And Carlton Reid, reporting for Forbes, took a 28-hour train trip from Newcastle, England, to Stockholm and wasn't a fan.
"The 2,190-kilometer journey was split over seven connections, took 28 hours, and cost £260 (about $330). Flying with cheap airlines and booking in advance, I could have flown for half the price," Reid wrote.
And even factoring in time spent getting to airports, going through security and waiting to board, flying would have taken 18 fewer hours than taking the train, he said.
That said, flying with young children can be challenging, too, and long uninterrupted stretches of time on trains offers time to play a board game or create art, especially if you are able to get seats with a table, according to the travel website The Points Guy.
What about cars?
Two years ago, Salon reported that it's better to take a short-distance flight than to drive the same distance by car.
"The car emits 0.38lb of carbon dioxide into the atmosphere, while a short-haul flight emits just 0.2lb CO2 (per km or 0.6 miles, per person)," Reynard Loki wrote.

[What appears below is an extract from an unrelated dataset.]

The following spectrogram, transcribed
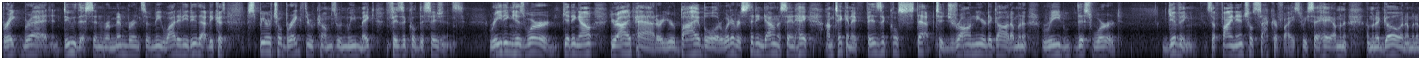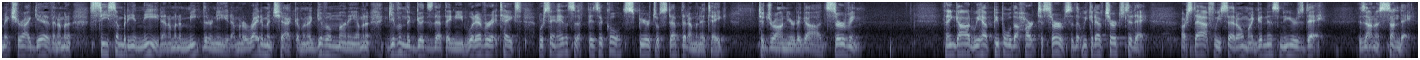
break bread and do this in remembrance of me. Why did he do that? Because spiritual breakthrough comes when we make physical decisions reading his word, getting out your iPad or your Bible or whatever, sitting down and saying, Hey, I'm taking a physical step to draw near to God. I'm going to read this word. Giving is a financial sacrifice. We say, Hey, I'm going to, I'm to go and I'm going to make sure I give and I'm going to see somebody in need and I'm going to meet their need. I'm going to write them a check. I'm going to give them money. I'm going to give them the goods that they need, whatever it takes. We're saying, Hey, this is a physical, spiritual step that I'm going to take to draw near to God. Serving Thank God we have people with a heart to serve so that we could have church today. Our staff, we said, Oh my goodness, New Year's Day is on a Sunday.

The cleanest way to travel, Loki said, is by bicycle, followed by electric car, rail and ferry. (Although this was before recent reports about how mining for lithium and copper for electric-car batteries is destroying desert habitats.)
If you're short a ferry and don't have time to wait for the electric minivan that Mercedes plans to produce, a plain, old-fashioned car that uses gasoline may not be as bad as it used to be.
The same report that predicts aviation to be the biggest carbon offender in the future notes that gasoline consumption was slightly down in 2018 even though carbon emissions rose more than 3 percent, according to Vox. The reduction was just a fraction, but still significant because we traveled more miles, and it can be attributed to improved fuel economy, as well as more electric cars on the road.
Average fuel economy for cars produced in 2017 hit a record high of just under 25 miles to the gallon, according to the Environmental Protection Agency's Automotive Trends Report.
In addition, "the average estimated real-world CO2 emission rate for all new vehicles fell by 3 grams per mile (g/mi) to 357 g/mi, the lowest level ever measured," the report said.75 comments on this story
The travel blogger René de Lambert predicts that "flyskam's" influence won't reach the U.S. because our rail system isn't as good as Europe's. Also, de Lambert wrote, "This country really just is too big to not fly where you want to go."
Of course, the easiest way to reduce your family's carbon footprint from travel is to stay closer to home, which is what the Swedish president of the organization "We Stay on the Ground" advocates.
Speaking to Outside magazine, Maja Rosén said, "I think it’s important to change this norm that you have to go far to have a good life."